Day 26~ November 26th~ New York

New York City Metro

Ask anyone who rides the subway for more than one hour a day and they will be sure to have some strange stories to tell you. I have a few. I realize that with this month’s postings a lot of memories and stories keep floating by, and that is because I left them there. On the subway at the age of 20 I met the first and hopefully last flasher. It was evening and I was engrossed in my Herman Hesse book ( Narcissus and Goldmund) not realizing that I was alone in the subway car after everyone filtered out, when I felt a shadow looming in front of me. I Looked up and there was the classic open raincoat with an extraordinarily large man standing in front of me exhibiting his pride. Funny how react in expected situations, and me being totally caught off-guard, I cried. Then I ran to pull the emergency brakes which caused the train to stop, the doors to open, the giant man to run away and I was directed to another car with people in it. I was then hugged by a big bosomed African American lady who giggled and said: “relax darlin’, that was entertainment for free!”

And there were the other stories, but one is enough…

Day 16~ November 16th~ New York

I will meet you in the underground

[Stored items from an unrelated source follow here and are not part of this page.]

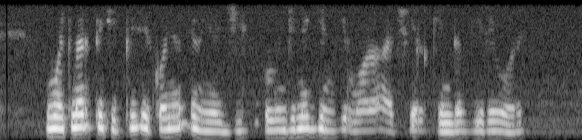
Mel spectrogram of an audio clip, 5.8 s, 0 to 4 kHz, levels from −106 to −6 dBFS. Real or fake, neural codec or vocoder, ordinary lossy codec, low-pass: real; none; none; 3.6 kHz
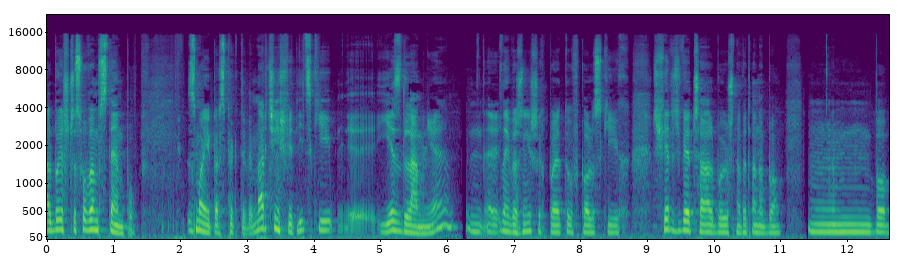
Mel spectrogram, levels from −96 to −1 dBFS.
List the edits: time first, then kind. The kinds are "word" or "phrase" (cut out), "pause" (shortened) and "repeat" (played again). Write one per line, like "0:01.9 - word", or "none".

When you ride the subway trains in New York City everyday with their strong smell, the shrieking brake noise of the arriving trains, the unintelligible speech of the conductors, and the repeating “stand clear of the closing doors”, you beging to feel a sense of belonging in those underground tunnels, almost like a city rat. You pick a spot that is convenient for you stand in each day while you wait for the train, you decide weather you are in the mood to look for a seat or simply just stand, and the train ride becomes a kind of a meditation. I always loved people watching while on the subway, and trying to imagine the stories behind each face while trying hard to keep mine anonymous.

Day Two Hundred Eighty Three, November 1, 2011

despair is a hard floor bed

They are in every big city, the hosts of despair. They are the faceless people that cause us most of the time to grab on tightly to our loved ones and thank the heavens that we have a home. How does one get there? At what point in a life does it get so impossible to have a friend to turn to, a family member to take you in? And how many times out of 10 do we turn away at the sight of despair? This image is a tribute to all of those who help, who do something useful and real by sacrificing their time and effort to ending homelessness.